Show support for remarkable behavior worth supporting – for instance, your son calling to check up on their girlfriend’s wellbeing. So long as your son doesn’t do that to an unhealthy extent, the action itself is worth praising.
Remember to acknowledge the positive changes their relationship brought to give your inputs more credibility in their eyes. You want your son to value your input – too much negativity will sour it, making your words come across as unwanted and prejudiced.
Talk With Your Son About Their Relationship Expectations
The best way to understand what drives your son’s obsession might just come by asking them.
What reference points do they have for pacing in a relationship? Most of this probably comes from your own marriage. Your son only saw you and your spouse settled into this mundane dynamic. He missed all the courting and buildup that led to that.
Ask your son about their frame of reference. Where did they learn how to handle their relationship?
NOTE: It’s a huge red flag if your son shares that their girlfriend provides the majority of direction in their relationship. These cases may warrant the attention of family and friends to handle.
Let them go on with their full story once you ask. Establish rapport with your son and share your own experiences with romance. Avoid advising your son unless he specifically asks for it.
Instead, point out your relationship dynamics – or other healthy romantic relationships both of you know about. Bring them to your son’s attention, then invite him to compare and contrast that relationship with their own obsessive one.
Just introduce the concept to your son, then gently nudge him to consider the possibility that he can stand to make a few improvements with some thought.
You may feel that your son is rushing things, but avoid bluntly telling them. Your critique could have them acting defensively. Do what you did earlier – give examples of relationships with failings you wanted to point out, then allow them to evaluate their relationship at their own pace.
Doing this will be far more effective than pushing them to comply with a specific narrative.
Remind Them That They Need to Live For Themselves Too
Relationships are about two people sharing their own lives with one another. It’s two sets of futures being shared, not one future between two people.
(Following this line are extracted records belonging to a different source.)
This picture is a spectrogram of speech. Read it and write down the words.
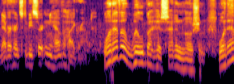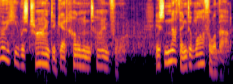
Never hurts to be certain you have the high ground. Whatever Wilbur has set in motion, whatever he was trying to get home in time for, is nothing to waffle about.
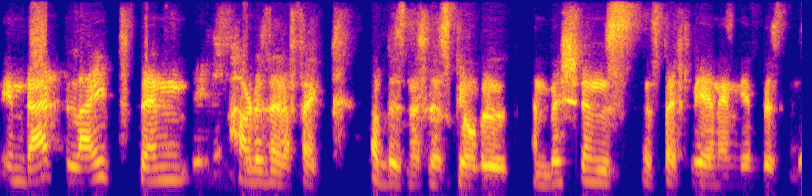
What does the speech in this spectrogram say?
In that light, then how does that affect a business's global ambitions, especially an Indian business?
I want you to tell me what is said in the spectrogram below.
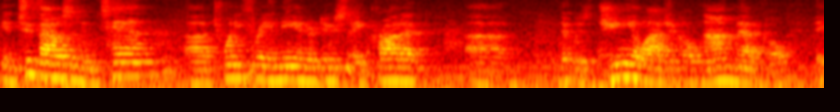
in 2010, uh, 23andMe introduced a product uh, that was genealogical, non-medical, that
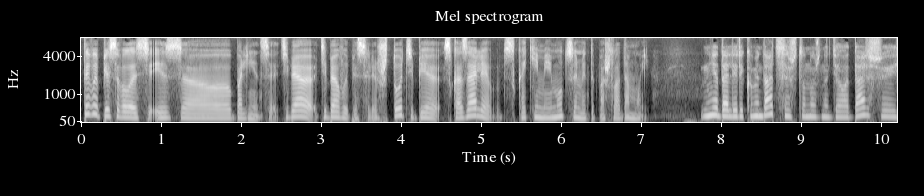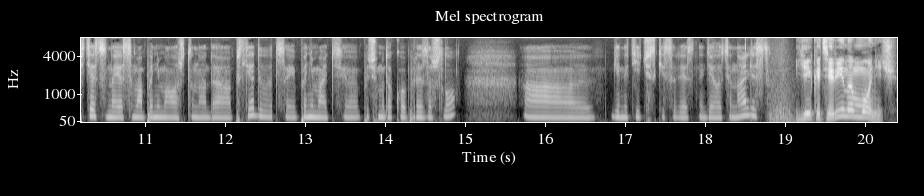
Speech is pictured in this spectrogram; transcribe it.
Ты выписывалась из э, больницы, тебя, тебя выписали. Что тебе сказали, с какими эмоциями ты пошла домой? Мне дали рекомендации, что нужно делать дальше. Естественно, я сама понимала, что надо обследоваться и понимать, э, почему такое произошло. А, генетически, соответственно, делать анализ. Екатерина Монич,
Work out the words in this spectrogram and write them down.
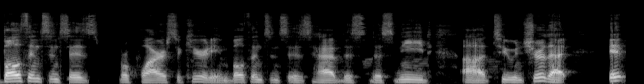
Both instances require security and both instances have this, this need uh, to ensure that if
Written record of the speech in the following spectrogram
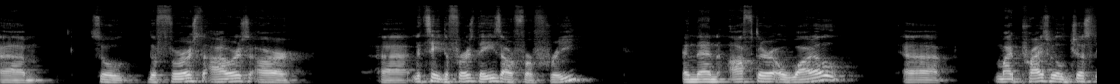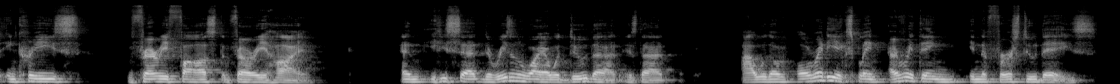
Um, so the first hours are, uh, let's say, the first days are for free, and then after a while, uh, my price will just increase very fast, very high and he said the reason why I would do that is that I would have already explained everything in the first two days.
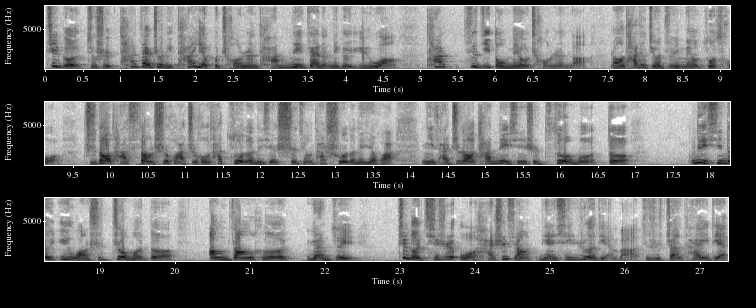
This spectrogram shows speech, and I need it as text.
这个就是他在这里，他也不承认他内在的那个欲望。他自己都没有承认的，然后他就觉得自己没有做错，直到他丧尸化之后，他做的那些事情，他说的那些话，你才知道他内心是这么的，内心的欲望是这么的肮脏和原罪。这个其实我还是想联系热点吧，就是展开一点。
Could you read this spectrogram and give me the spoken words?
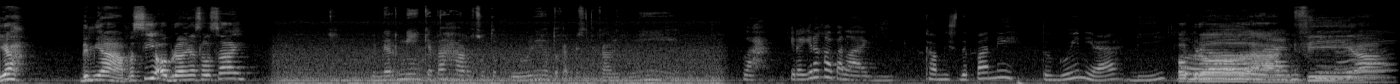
Yah, demi apa sih obrolnya selesai? Bener nih, kita harus tutup dulu nih untuk episode kali ini. Lah, kira-kira kapan lagi? Kamis depan nih, tungguin ya di Obrolan viral.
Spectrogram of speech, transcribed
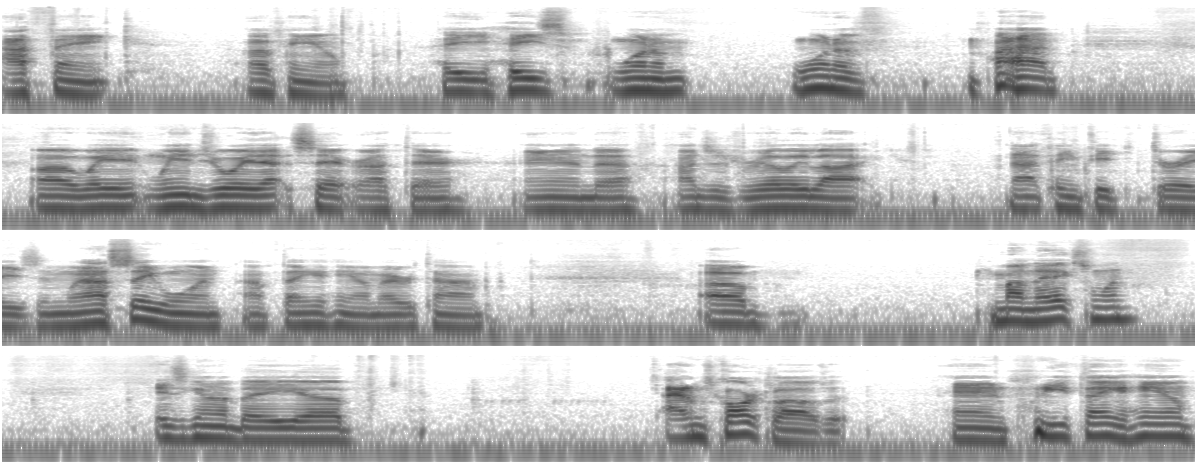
I think of him. He he's one of one of mine. Uh, we we enjoy that set right there, and uh, I just really like 1953s. And when I see one, I'm thinking him every time. Um, my next one is gonna be uh, Adam's Card Closet, and when you think of him,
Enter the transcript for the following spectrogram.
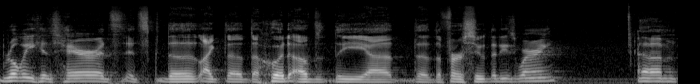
really his hair. It's it's the like the, the hood of the uh, the the fur suit that he's wearing. Um,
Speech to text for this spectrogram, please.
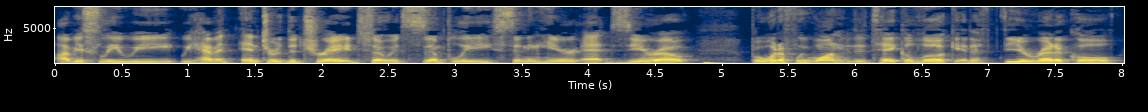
obviously we we haven't entered the trade, so it's simply sitting here at zero. But what if we wanted to take a look at a theoretical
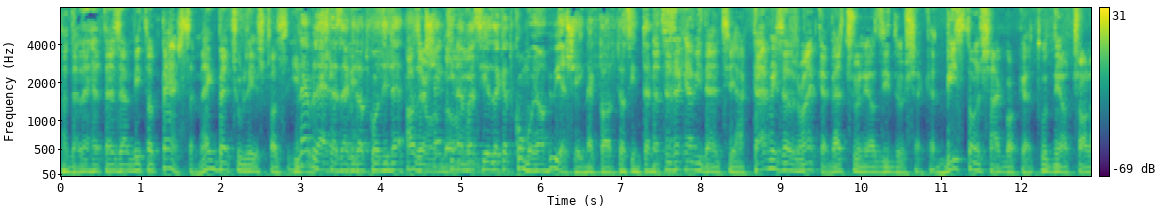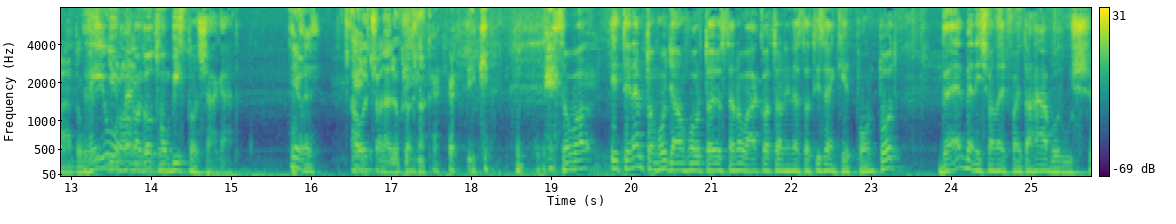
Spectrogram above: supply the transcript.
Hát de lehet ezzel vitat? Persze, megbecsülést az idősek. Nem lehet ezzel vitatkozni, de Azért senki mondom, nem veszi ezeket komolyan, hülyeségnek tartja szinte. Tehát ezek evidenciák. Természetesen meg kell becsülni az időseket. Biztonságba kell tudni a családok. Védjük meg az otthon biztonságát. Jó. Ez, ahol családok laknak. Szóval itt én nem tudom, hogyan hordta össze Novák Katalin ezt a 12 pontot, de ebben is van egyfajta háborús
Personal ambitions should never be disregarded.
Your son’s obsession with his girlfriend might make him feel that his life revolves around her. Remind him that he needs to have his own success to have something worth sharing.
It’s okay if your son wants to include his girlfriend in plans for his future. Just don’t allow him to think she IS his future. It’s very easy for people to lose focus on their goals – even for people in stable relationships! He just needs a little push to get back on track here.
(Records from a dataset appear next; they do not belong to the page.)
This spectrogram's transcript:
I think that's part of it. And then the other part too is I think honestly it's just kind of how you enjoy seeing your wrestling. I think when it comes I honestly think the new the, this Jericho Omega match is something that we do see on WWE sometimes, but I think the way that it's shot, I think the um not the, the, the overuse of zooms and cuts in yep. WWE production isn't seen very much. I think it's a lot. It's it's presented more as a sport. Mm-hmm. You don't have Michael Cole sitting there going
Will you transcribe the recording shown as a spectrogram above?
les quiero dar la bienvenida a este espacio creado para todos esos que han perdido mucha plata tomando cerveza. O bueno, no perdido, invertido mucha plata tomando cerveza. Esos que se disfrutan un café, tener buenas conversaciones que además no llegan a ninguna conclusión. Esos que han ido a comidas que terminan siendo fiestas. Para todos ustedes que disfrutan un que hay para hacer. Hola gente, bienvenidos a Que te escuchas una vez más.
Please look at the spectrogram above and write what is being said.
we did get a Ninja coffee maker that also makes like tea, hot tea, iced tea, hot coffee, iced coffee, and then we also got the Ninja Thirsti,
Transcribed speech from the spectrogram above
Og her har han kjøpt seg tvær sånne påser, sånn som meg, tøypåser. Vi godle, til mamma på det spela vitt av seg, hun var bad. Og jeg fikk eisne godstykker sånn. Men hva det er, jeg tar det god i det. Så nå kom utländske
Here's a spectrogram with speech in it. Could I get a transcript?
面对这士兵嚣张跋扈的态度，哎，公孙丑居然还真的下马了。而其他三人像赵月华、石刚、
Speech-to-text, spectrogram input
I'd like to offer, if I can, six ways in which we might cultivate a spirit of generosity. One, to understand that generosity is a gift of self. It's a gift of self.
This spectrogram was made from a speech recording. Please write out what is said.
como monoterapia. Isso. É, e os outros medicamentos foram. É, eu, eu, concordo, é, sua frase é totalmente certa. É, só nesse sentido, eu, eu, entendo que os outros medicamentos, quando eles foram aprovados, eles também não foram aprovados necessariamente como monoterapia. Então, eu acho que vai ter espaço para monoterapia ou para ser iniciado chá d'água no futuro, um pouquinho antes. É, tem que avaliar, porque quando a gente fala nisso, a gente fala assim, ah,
Your son’s relationship might be an obsession, but they won’t see it that way if you bring it up head-on. Do your best to mitigate behavior that could enable this problem, point out bad precedents you notice, and remind them to value their own future to ensure they have one worth sharing!